But that’s not what I wanted to talk about.

Martin’s post started me looking for a way to frame up a discussion on the (social – rhetorical) implications of blogging and wiki writing. They are always just below the surface, but I don’t think I ever worked at bringing them out in class. Now that 16 students have finished 10 week projects, they are in a pretty good position to stop and think about what All This Might Mean.

Class discussions on implications tend to digress into hearsay, anecdote, clichés, and yawns. To avoid that, I’m starting with some class notes [link to come], and a set of links to sites that just begin to tease open some implications.

 

Then there’s the Wikipedia reminder for would-be posters that neatly puts students and professors alike in our place:

Remember that millions of people have been taught to use a different form of English from yours, including different spellings, grammatical constructions, and punctuation. Wikipedia:Manual of Style

Nothing like shaking the ethnocentric tree a little to get things started.

The trick to this discussion will be to focus groups on specific groups of people: university teachers, for instance, or marketeers, or administrators, freelance writers, technical writers, students who are only 12 years old right now… Keep a human face on the implications, and keep grounding matters in the material world of symbol users.

I’ll let you know how it all turns out.

Categories
New Media Pedagogy

special friday exercise: authenticity

What makes this authentic?

From Captology Notebook: MoveOne uses video to persuade (not text)

January 23, 2008
MoveOne uses video to persuade (not text)Today MoveOn started using online video to persuade supporters. For years they’ve relied on text.

However, with the U.S. election heating up (and perhaps declining response to email), MoveOn has created a persuasive video message, re: the link below. It’s about one minute long.

https://pol.moveon.org/donate/elivideo2008.html?id=11950-2869739-r.Zq39&t=77
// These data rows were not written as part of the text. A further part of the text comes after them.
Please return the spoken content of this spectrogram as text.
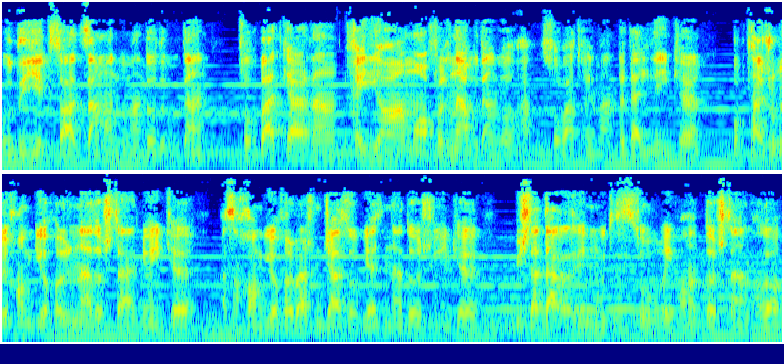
حدود یک ساعت زمان به من داده بودن صحبت کردم. خیلی ها هم موافق نبودن با صحبت های من به دلیل اینکه خب تجربه خامگیاهایی رو نداشتن یا اینکه اصلا خامگیاهایی براشون جذابیتی نداشت یا اینکه بیشتر دغدغه محیط زیست و حیوانات داشتن. حالا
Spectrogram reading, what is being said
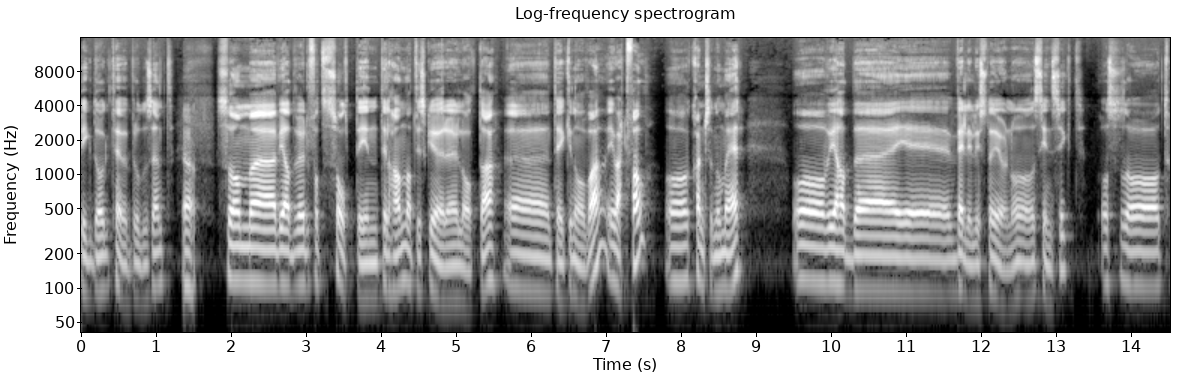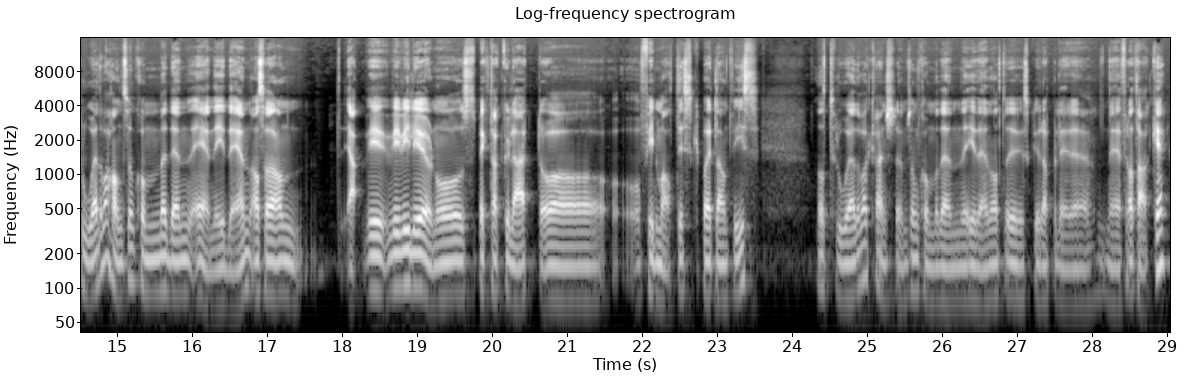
Big Dog TV-produsent. ja. Som eh, vi hadde vel fått solgt inn til han at vi skulle gjøre låta. Uh, Taken Over, i hvert fall. Og kanskje noe mer. Og vi hadde eh, veldig lyst til å gjøre noe sinnssykt. Og så tror jeg det var han som kom med den ene ideen. Altså han Ja, vi, vi ville gjøre noe spektakulært og, og filmatisk på et eller annet vis. Og tror jeg det var Kvernstrøm som kom med den ideen at vi skulle rappellere ned fra taket.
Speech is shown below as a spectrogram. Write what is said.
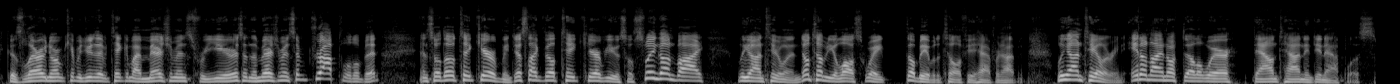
because Larry, Norm, Kim, and Judy have been taking my measurements for years, and the measurements have dropped a little bit. And so, they'll take care of me, just like they'll take care of you. So, swing on by Leon Tailoring. Don't tell me you lost weight, they'll be able to tell if you have or not. Leon Tailoring, 809 North Delaware, downtown Indianapolis.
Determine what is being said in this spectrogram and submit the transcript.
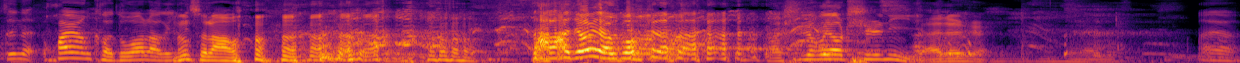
真的花样可多了。给你们能吃辣吗？撒辣椒有点过分了。啊，师傅要吃你啊，这是。哎呀，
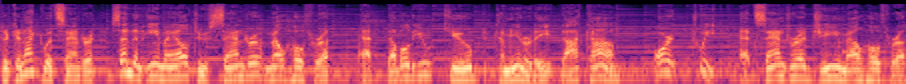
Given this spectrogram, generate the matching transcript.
To connect with Sandra, send an email to Sandra Malhotra at wcubedcommunity.com or tweet at Sandra G. Malhotra,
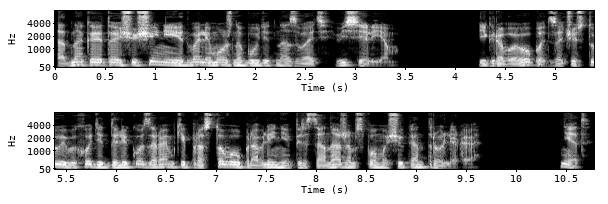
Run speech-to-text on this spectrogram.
Однако это ощущение едва ли можно будет назвать весельем. Игровой опыт зачастую выходит далеко за рамки простого управления персонажем с помощью контроллера. Нет,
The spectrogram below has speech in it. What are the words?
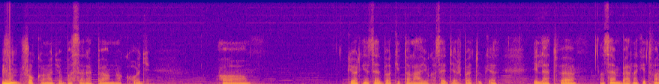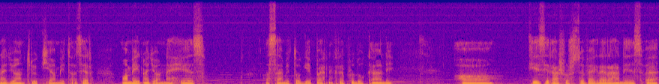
sokkal nagyobb a szerepe annak, hogy a környezetből kitaláljuk az egyes betűket, illetve az embernek itt van egy olyan trükkje, amit azért ma még nagyon nehéz a számítógépeknek reprodukálni. A kézírásos szövegre ránézve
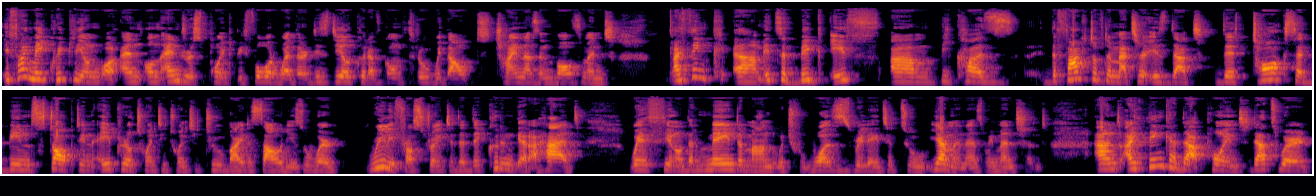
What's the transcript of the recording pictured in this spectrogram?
If I may quickly on what and on Andrew's point before, whether this deal could have gone through without China's involvement, I think um, it's a big if um, because the fact of the matter is that the talks had been stopped in April 2022 by the Saudis, who were really frustrated that they couldn't get ahead with you know their main demand, which was related to Yemen, as we mentioned. And I think at that point, that's where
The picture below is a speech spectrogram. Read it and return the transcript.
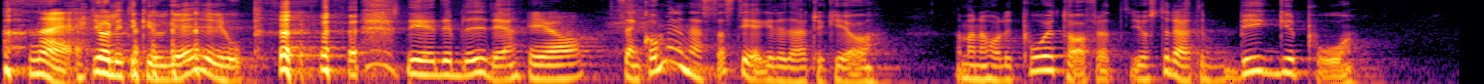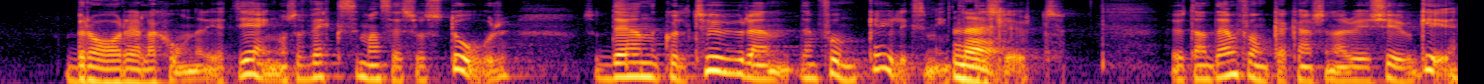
gör lite kul grejer ihop. det, det blir det. Ja. Sen kommer det nästa steg i det där, tycker jag, när man har hållit på ett tag. För att just det där att det bygger på bra relationer i ett gäng och så växer man sig så stor. Så den kulturen, den funkar ju liksom inte Nej. till slut. Utan den funkar kanske när du är 20.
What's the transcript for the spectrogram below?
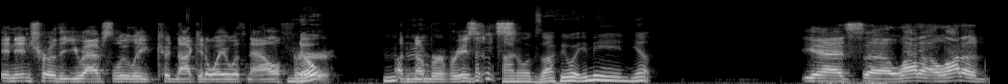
an intro that you absolutely could not get away with now for Nope. a number of reasons. I know exactly what you mean. Yep. Yeah, it's uh, a lot of a lot of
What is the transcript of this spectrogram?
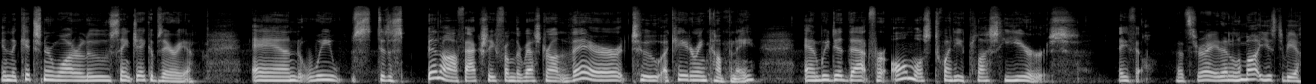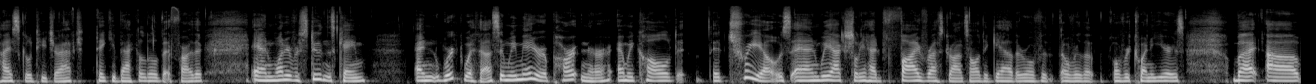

The age of persuasive video is just beginning. The success of video will make text seem old fashioned.

My advice to persuaders: Get out your video cams and start practicing! (And be sure to learn what works: brief, authentic, direct call to action. MoveOn does it well.)

–BJ Fogg

The video is brief (about a minute) and makes a direct call to action (two of them, by my count).  But what features make it authentic?

View the video a few times and make some notes.  Look at the usual stuff: setting, composition, cuts, but also listen to –  even better,  map out – the words and the spoken delivery.  As a start, to what extent does the delivery sound scripted?  To what extent spontaneous?

There are other elements and affordances to take note of, so don’t stop with one.  What, for instance, do you make of the final gesture of the speaker pointing out of the video and towards a url on the web page?

Categories
Blogging General Pedagogy Print Culture

the lie of the portrait and a tangled web likeness

Girl with Pearl EarringThis (from a recent Chronicle article by Laurie Fendrich) is so cleanly stated that I had to have it on hand. It’s seeing portraiture as rhetorical, focusing on the message, the mediation.

The disheartening truth — a truth most often swept under the rug of aesthetic pleasure — is that while portraiture teaches us about the human range of emotions and character in general, no specific portrait can reliably be said to reveal the inner life of its subject. Instead, great artists have the daunting ability to deceive us into believing that they have painted the heart and soul of a person. When we are moved by a specific portrait, then, we are unwittingly moved by the artfulness of the artist rather than the personality of the sitter.

This perspective won’t come as surprise to citizens of a post-Einsteinian world, but it can be, as Fendrich has it, “disheartening” to confront the lie.

But then I look at the analyses of web sites that the E-Rhetoric class developed recently, re: grrl.com, and I see Fendrich’s premise hard at work on the web, and students hard at work trying to negotiate the surface, untangle the differences between the personality and the artfulness of grrl. grrl as web celeb, grrl as huckster, grrl as obsessed with fame. We read the artfulness of grrl, not the soul. The class’s study of visitor roles on the web demonstrated how mediation reigns – lies and all – and how much knowing still counts.